Why did I dismiss them? Looking back, I think I was scared. I did not want to have a problem. I do not like problems, as I rarely can control them. So, I convinced myself there was no problem, and if there was, it wasn’t the same one they were concerned about; my big old neck would return to its normal size at some point. Plus, how could they know more than me?

Over a year later, soon after the birth of our son, the obstetrician who ended up delivering him, who had never seen me during prenatal visits, examined my neck at my follow-up appointment post-delivery, and told me to get an ultrasound. I listened to the doctor. I didn’t listen to my husband, mother-in-law, or former boss. But I listened to the doctor. I had delivered a baby before (our daughter), and the obstetrician then did not examine my neck (no need to). This one, though, did. He broke a pattern in my mind. It woke me up.

I had an ultrasound. I remember reading the imaging report and the word “neoplasm” jumped out at me. I think it even had its own shocking “dunh dunh DUNH” sound–in my mind, at least (by the way, it’s a horrible word to google at any point, but especially after giving birth to a child). Due to its size and location (within the right half of my thyroid gland) a biopsy was done. The biopsy results were “benign.” Really? I thought. I had done a lot of reading on the subject. It didn’t seem possible.

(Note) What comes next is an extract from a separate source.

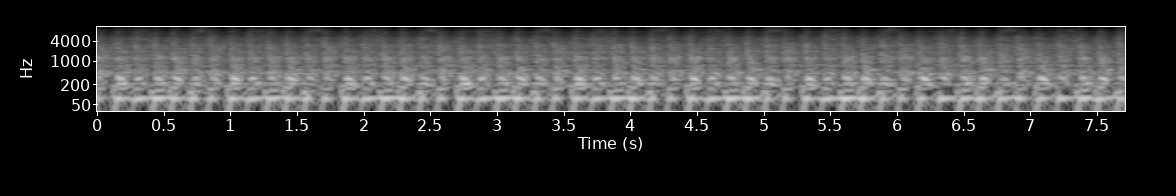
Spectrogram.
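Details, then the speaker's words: Mercedes 190E (W201) with swapped OM606 diesel, OM603 mechanical fuel pump and Holset turbo, first start: even cranking at about seventy compression pulses a minute, never fires or speeds up; smoking but not starting, battery apparently dies. Cause unconfirmed. "you saw me try to start it it's smoking but it's not starting now i forgot i had the same uh sort of issue last time i was trying to start the 600 bmw"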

I got a second opinion, from my former boss’ colleague (an endocrinologist): “I don’t care what the results say. That growth is too big and they only took three samples of tissue. They should have taken seven. If you were my daughter I’d recommend surgery.” He confirmed what I had read (quite literally, the American Association of Clinical Endocrinologists Medical Guidelines for Clinical Practice).

So I did, now having fully converted from an “I’m fine” nonchalance to an “I’m going to die” doom spiral.

Still unconscious on the table, they conducted a freeze pathology of the half-thyroid they removed, and found cancer. They removed the other half of my thyroid. I was home the next day, nursing our six-month-old son, feeling irresponsible and stupid for not having had my neck checked out sooner.

There was a bright side during my season of denial. We brought our son into the world. Had I weighed risks differently, he would have never been born. (Surgery and subsequent radio-iodine treatment would have precluded pregnancy for six to 12 months. Perhaps another child would have been born at a later time, but not him.) It’s a very glorious, blindingly bright side.

Back to my friend and her children with whooping cough. A few weeks before that surgery I had, she had told me of a friend of hers who had a growth on his neck, but he simply changed his diet and engaged in some meditation and the growth went away. At the time–in my “I’m going to die” doom spiral–I had taken great offense, as if she were a) suggesting I brought the treatment on myself by eating something untoward,  and/or b) questioning my decision to seek surgical intervention.

But now, I wonder if perhaps she was just scared, on my behalf. And I wonder now, if after enduring a severe illness and unwittingly passing it on to her children, she will enjoy some kind of bright side. Not necessarily the kind where you end up with a new baby, but another kind that I have also enjoyed.

The kind where you are more discriminating in whom you trust, where you fear things in order of their priority, and where you are less sure of being right.

I hope she does.